The rooted path to Houdini installation on all Deadline Slave machines. If variables are used, they will be evaluated locally unless escaped with
\. For example,
$HFS will be evaluated on the local machine then the result value is sent to the farm. To force evaluation on the Slave instead (for a mixed farm setup), use
\$HFS. The following should then be set in Deadline’s Path Mapping:
C:/Program Files/Side Effects Software/Houdini 17.5.173).
The rooted path to python, which should point to the required Python version installed on all Slave machines, such as

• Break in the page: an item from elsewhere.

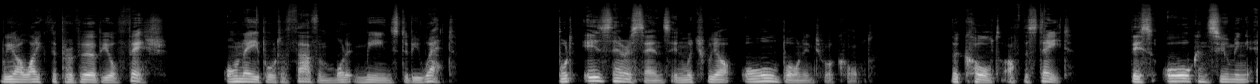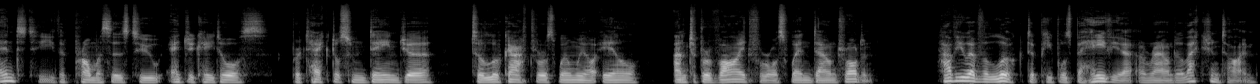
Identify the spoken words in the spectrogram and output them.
We are like the proverbial fish, unable to fathom what it means to be wet. But is there a sense in which we are all born into a cult? The cult of the state. This all consuming entity that promises to educate us, protect us from danger, to look after us when we are ill, and to provide for us when downtrodden. Have you ever looked at people's behaviour around election time?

$HFS/bin/python. If variables are used, then they should be mapped in Deadline’s Path Mapping (e.g. $HFS should be path mapped if using default value). On Windows, the path mapping should add
\$PDG_EXE for a mixed farm setup.
C:/Program Files/Side Effects Software/Houdini 17.5.173/bin/python.exe).
Inherit Local Environment
When enabled, environment variables in the current session of PDG will be copied into the task’s environment.
Houdini Max Threads
Set the HOUDINI_MAXTHREADS environment to the given value. By default HOUDINI_MAXTHREADS is set to the value of At Most Slots, if enabled.
The default of 0 means to use all available processors.
Positive values will limit the number of threads that can be used. A value of 1 will disable multithreading entirely (limiting to only one thread). Positive values will be clamped to the number of CPU cores available.
If the value is negative, the value is added to the maximum number of processors to determine the threading limit. For example, a value of -1 will use all CPU cores except 1.
Lets you add custom key-value environment variables for each task.